Recently, Maresa Friedman shared a story on TikTok about refusing to give up her first-class seat so a family could sit together on a plane. Now, another woman has penned her similar experience.

In an article for Well + Good, Amelia McBride wrote that she’s a solo, childless flyer who is very particular about where she sits on an airplane. Like many other passengers, she prefers the window seat, as it affords her some semblance of privacy. While she was walking down the aisle looking for the seat she purchased, she discovered another passenger had stolen it.

McBride wrote, “I pay extra for my seat for special reasons. I’m 5’9” and over 200 pounds, and sitting in the window seat gives me a few extra inches to lean away from my neighbor, providing some extra freedom to move around. If anything, paying for a window seat is a kind courtesy to other passengers.”

The seat thief didn’t care about any of this and refused to move.

It begs the question that has been lighting up social media, especially in the COVID era. What happened to basic manners and consideration for others on public transport? And where did the surge in entitlement and audacity come from?

What Happened Next?

With as much diplomacy as possible, McBride let the woman know that she was sitting in her seat. The woman kept harping on the fact that she was traveling with her kids, as though this somehow made her special.

She also had the nerve to tell McBride that she should sit someplace else. McBride wrote that the kids were “two oblivious preteens totally engrossed in their phones.”

Did McBride Speak Up?

As irritated as she rightly was, she decided not to speak up and managed to inject a bit of dry humor into the situation.

“I decided against starting an argument or calling over the busy flight attendant to resolve the issue, instead opting to roll my eyes and sit down in the aisle seat,” McBride explained.

“I could have said ‘no’ and advocated for myself, but I didn’t want to sit next to an angry mom for the flight. Getting my ankle slammed by the beverage cart seemed preferable.”

Where Does Planning Come Into Play?
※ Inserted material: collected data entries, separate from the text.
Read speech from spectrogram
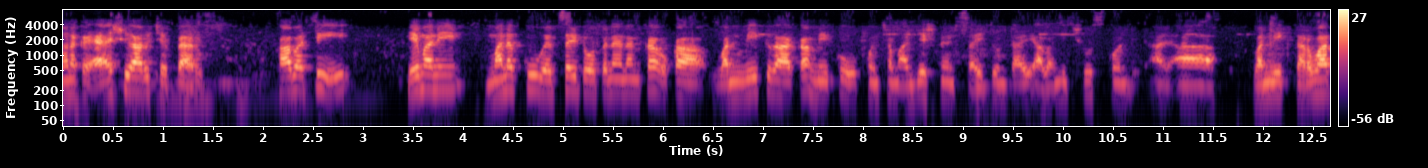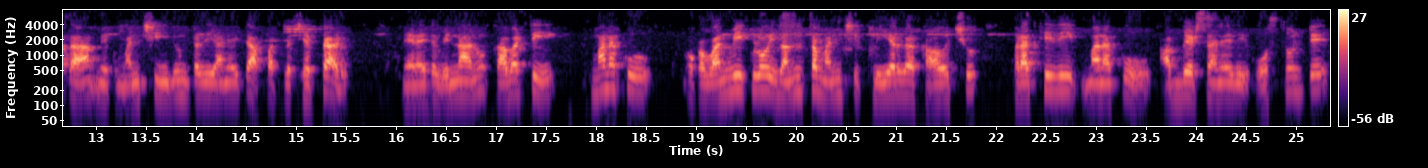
మనకు యాష్ గారు చెప్పారు. కాబట్టి ఏమని మనకు వెబ్సైట్ ఓపెన్ అయినాక ఒక వన్ వీక్ దాకా మీకు కొంచెం అడ్జస్ట్మెంట్స్ అవుతుంటాయి అవన్నీ చూసుకోండి. వన్ వీక్ తర్వాత మీకు మంచి ఇది ఉంటుంది అని అయితే అప్పట్లో చెప్పాడు. నేనైతే విన్నాను. కాబట్టి మనకు ఒక వన్ వీక్లో ఇదంతా మంచి క్లియర్గా కావచ్చు. ప్రతిదీ మనకు అప్డేట్స్ అనేది వస్తుంటే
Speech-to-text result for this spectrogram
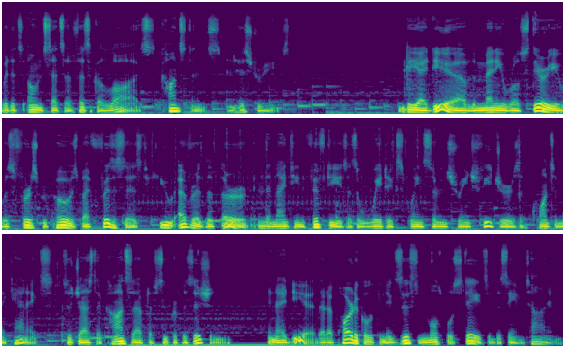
with its own sets of physical laws, constants, and histories. The idea of the many worlds theory was first proposed by physicist Hugh Everett III in the 1950s as a way to explain certain strange features of quantum mechanics, such as the concept of superposition, an idea that a particle can exist in multiple states at the same time.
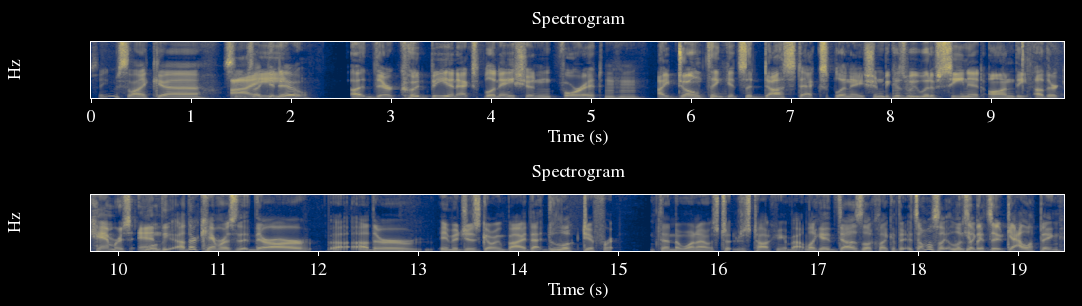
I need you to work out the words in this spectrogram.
Seems like uh, seems like you do. uh, there could be an explanation for it. Mm-hmm. I don't think it's a dust explanation because we would have seen it on the other cameras. And well, the other cameras, there are uh, other images going by that look different than the one I was t- just talking about. Like it does look like it's almost like it looks Yeah, like it's galloping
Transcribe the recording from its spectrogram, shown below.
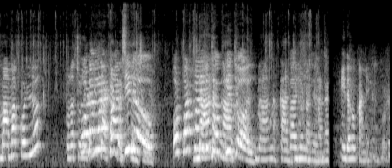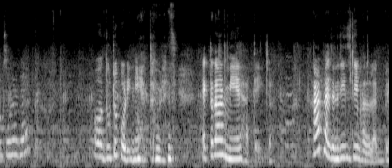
মামা করল। তোরা চলে গেলি কাজ ওর পট করে চোখ দিয়ে জল। না না কাজ না এই দেখো দেখ। ও দুটো পরিনি একটা একটা তো আমার মেয়ের হাতে এটা খারাপ লাগছে না জিন্স দিয়ে ভালো লাগবে।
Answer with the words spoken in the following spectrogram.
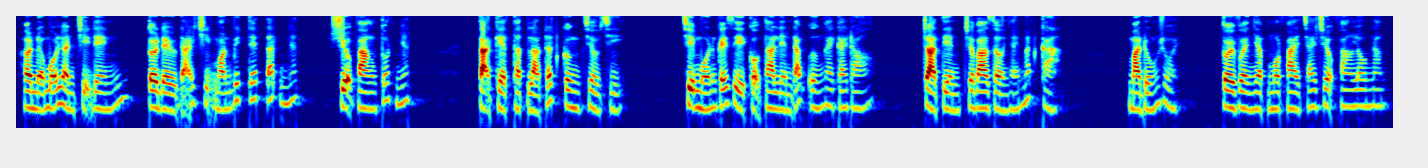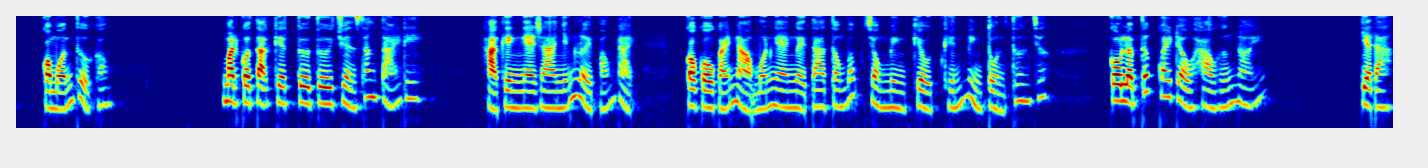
Hơn nữa mỗi lần chị đến, tôi đều đãi chị món bít tết đắt nhất, rượu vang tốt nhất. Tạ Kiệt thật là rất cưng chiều chị. Chị muốn cái gì cậu ta liền đáp ứng ngay cái đó. Trả tiền chưa bao giờ nháy mắt cả. Mà đúng rồi, tôi vừa nhập một vài chai rượu vang lâu năm. Có muốn thử không? Mặt của Tạ Kiệt từ từ chuyển sang tái đi. Hạ Kinh nghe ra những lời phóng đại. Có cô gái nào muốn nghe người ta tông bốc chồng mình kiểu khiến mình tổn thương chứ? Cô lập tức quay đầu hào hứng nói. Kiệt à,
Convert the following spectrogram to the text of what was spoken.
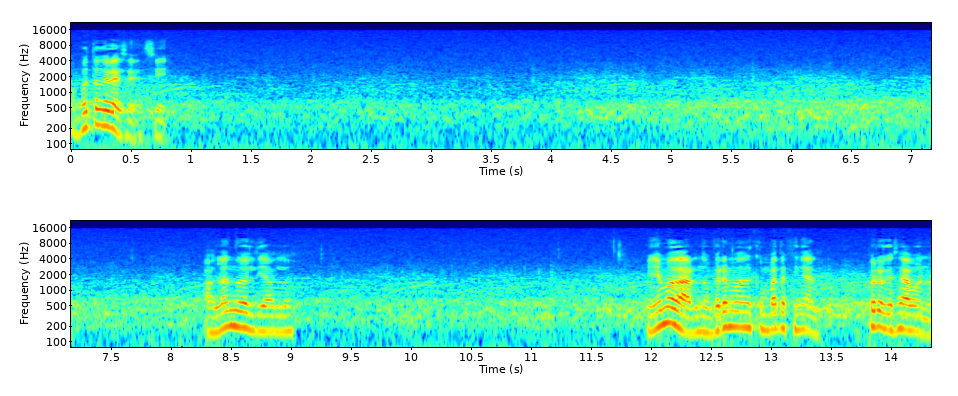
Apuesto que era ese, sí. Hablando del diablo. Me llamo Dar, nos veremos en el combate final. Espero que sea bueno.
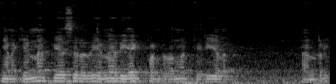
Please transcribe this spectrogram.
எனக்கு என்ன பேசுகிறது என்ன ரியாக்ட் பண்ணுறதுன்னு தெரியலை. நன்றி.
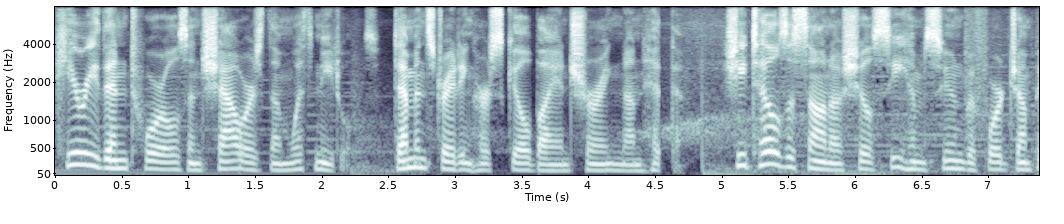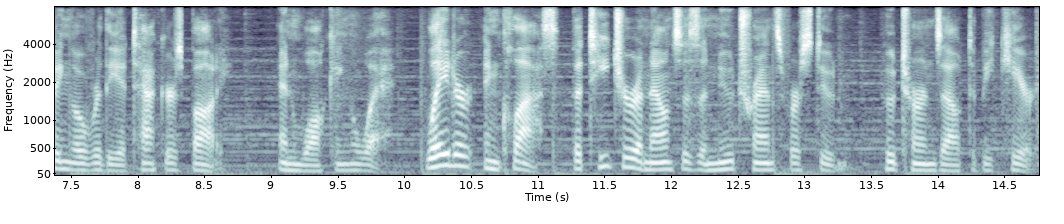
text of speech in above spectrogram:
Kiri then twirls and showers them with needles, demonstrating her skill by ensuring none hit them. She tells Asano she'll see him soon before jumping over the attacker's body and walking away. Later, in class, the teacher announces a new transfer student, who turns out to be Kiri.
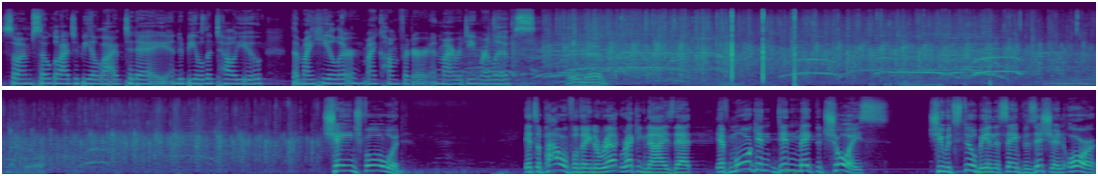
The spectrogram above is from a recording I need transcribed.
So I'm so glad to be alive today and to be able to tell you that my healer, my comforter, and my redeemer lives. Amen. Change forward. It's a powerful thing to rec- recognize that if Morgan didn't make the choice, she would still be in the same position or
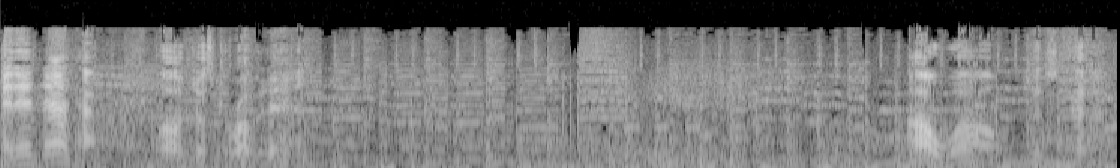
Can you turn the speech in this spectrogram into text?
And then that happened well, just to rub it in. Oh well, just gotta...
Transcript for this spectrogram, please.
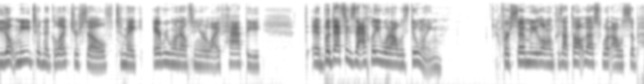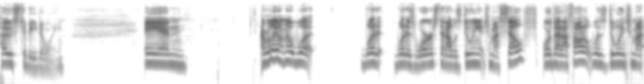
you don't need to neglect yourself to make everyone else in your life happy. Eh, but that's exactly what I was doing for so many long because I thought that's what I was supposed to be doing. And I really don't know what what what is worse that I was doing it to myself or that I thought it was doing to my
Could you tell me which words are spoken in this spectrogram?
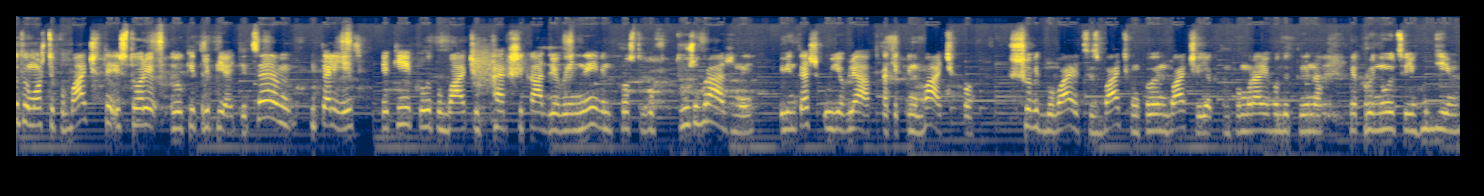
Тут ви можете побачити історію Луки Трип'єті. Це італієць, який, коли побачив перші кадри війни, він просто був дуже вражений. І він теж уявляв, так як він батько, що відбувається з батьком, коли він бачить, як там помирає його дитина, як руйнується його дім.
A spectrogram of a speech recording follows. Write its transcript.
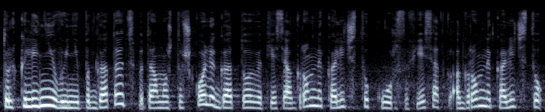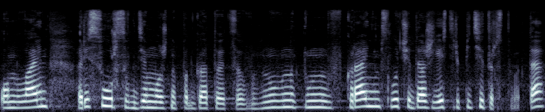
только ленивые не подготовятся, потому что в школе готовят, есть огромное количество курсов, есть огромное количество онлайн-ресурсов, где можно подготовиться. Ну, в крайнем случае даже есть репетиторство. Да?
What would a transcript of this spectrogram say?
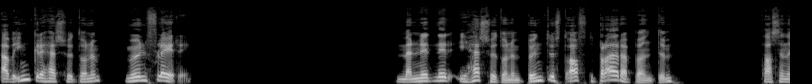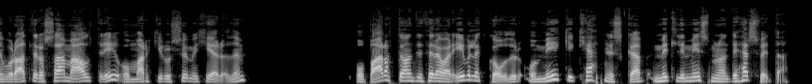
af yngri hersveitunum mun fleiri. Mennirnir í hersveitunum bundust oft bræðraböndum, það sem þeir voru allir á sama aldri og margir úr sömu héröðum, og baráttuandi þeirra var yfirleitt góður og mikið keppniskap millir mismunandi hersveita.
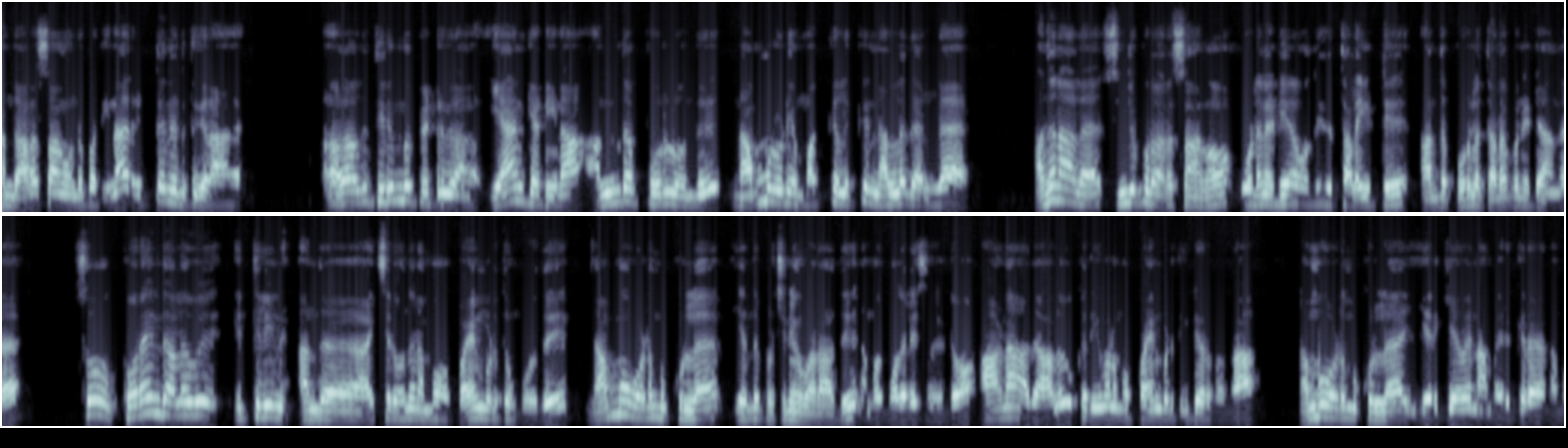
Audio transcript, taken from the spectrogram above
அந்த அரசாங்கம் வந்து பார்த்தீங்கன்னா ரிட்டர்ன் எடுத்துக்கிறாங்க. அதாவது திரும்ப பெற்றுக்கிறாங்க. ஏன்னு கேட்டீங்கன்னா அந்த பொருள் வந்து நம்மளுடைய மக்களுக்கு நல்லது அல்ல அதனால சிங்கப்பூர் அரசாங்கம் உடனடியாக வந்து இதை தலையிட்டு அந்த பொருளை தடை பண்ணிட்டாங்க. ஸோ குறைந்த அளவு எத்திலின் அந்த ஆக்சைடை வந்து நம்ம பயன்படுத்தும் போது நம்ம உடம்புக்குள்ள எந்த பிரச்சனையும் வராது. நம்ம முதலே சொல்லிட்டோம். ஆனால் அது அளவுக்கு அதிகமாக நம்ம பயன்படுத்திக்கிட்டே இருந்தோம்னா நம்ம உடம்புக்குள்ள இயற்கையாகவே நம்ம இருக்கிற நம்ம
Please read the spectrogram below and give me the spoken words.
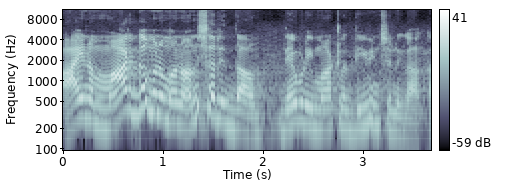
ఆయన మార్గమును మనం అనుసరిద్దాం. దేవుడి మాటలు దీవించునుగాక.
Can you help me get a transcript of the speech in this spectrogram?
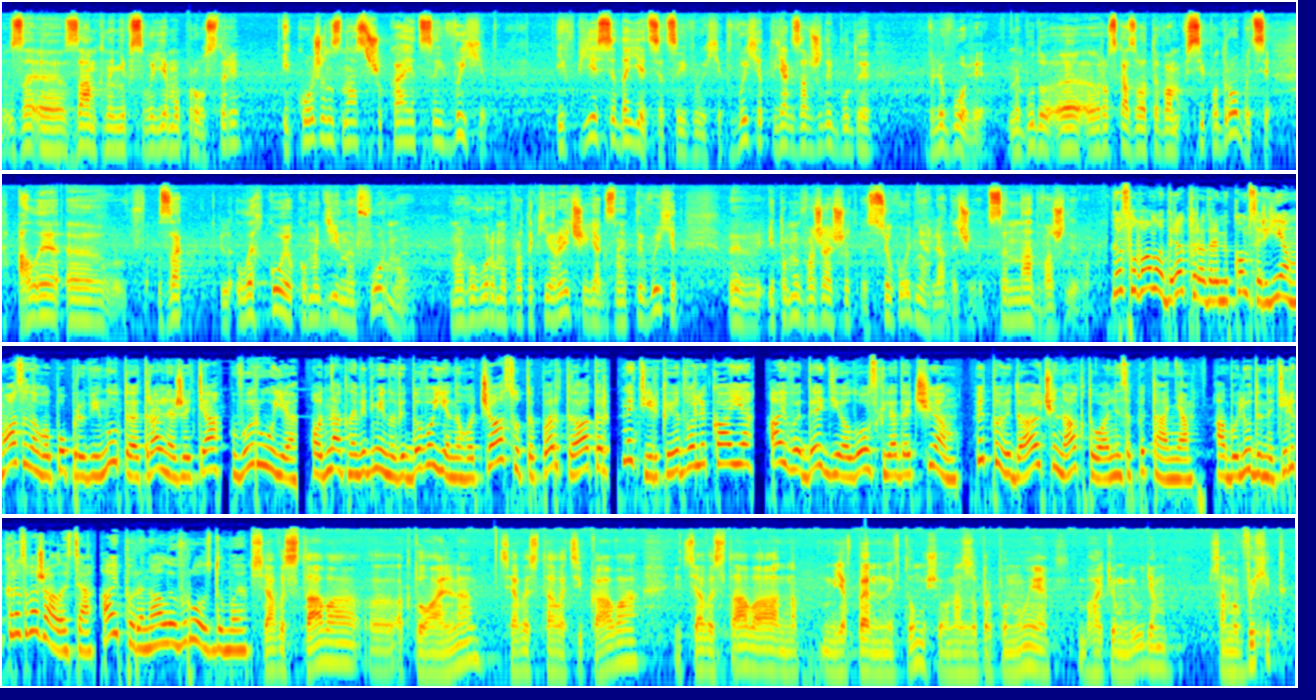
за- е, замкнені в своєму просторі, і кожен з нас шукає цей вихід. І в п'єсі дається цей вихід. Вихід, як завжди, буде в любові. Не буду е, розказувати вам всі подробиці, але е, за легкою комедійною формою ми говоримо про такі речі, як знайти вихід. Е, І тому вважаю, що сьогодні глядач це надважливо. За словами директора драміком Сергія Мазаного, попри війну, театральне життя вирує. Однак, на відміну від довоєнного часу, тепер театр не тільки відволікає, а й веде діалог з глядачем, відповідаючи на актуальні запитання, аби люди не тільки розважалися, а й поринали в роздуми. Ця вистава е, актуальна, ця вистава цікава, і ця вистава я впевнений в тому, що вона запропонує багатьом людям саме вихід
On TikTok, Marisa Friedman insisted that she wasn’t a villain for refusing to give up the seat she paid for.

She also said that families should be more proactive in planning their seating on flights. Expecting others to inconvenience themselves because you dropped the ball, smacks of entitlement.

Even though she gave up her seat without argument, McBride would likely agree.

Child-free Passengers Also Deserve Consideration

The idea that travelers without children should always be willing to give up their seats is problematic. McBride said that this wasn’t her first experience with “non-consensual seat switching.”

She wrote, “Three times this year alone I’ve paid extra money to reserve a window seat in advance, and three times either a parent or child has taken it upon themselves to steal it. Since when did this become acceptable behavior?”

McBride said she “gets easily overwhelmed by loud noises and cramped spaces.” This is another reason she prefers to be by the window.

Have Airline Passengers Become Ruder?

The pandemic impacted social interaction, and etiquette has suffered.

One clinical psychologist, Dr. Aimee Daramus, said, “We were conditioned to get distant from other people during the pandemic. A lot of us were separated from our social support.”

McBride suspects that “revenge travel” could also contribute to the rudeness. People are so eager to make up for the two years of lost globetrotting, that they’ve forgotten their manners.

Related: Couple On Southwest Airlines Flight Blocked A Seat Until They Found The “Ideal” Passenger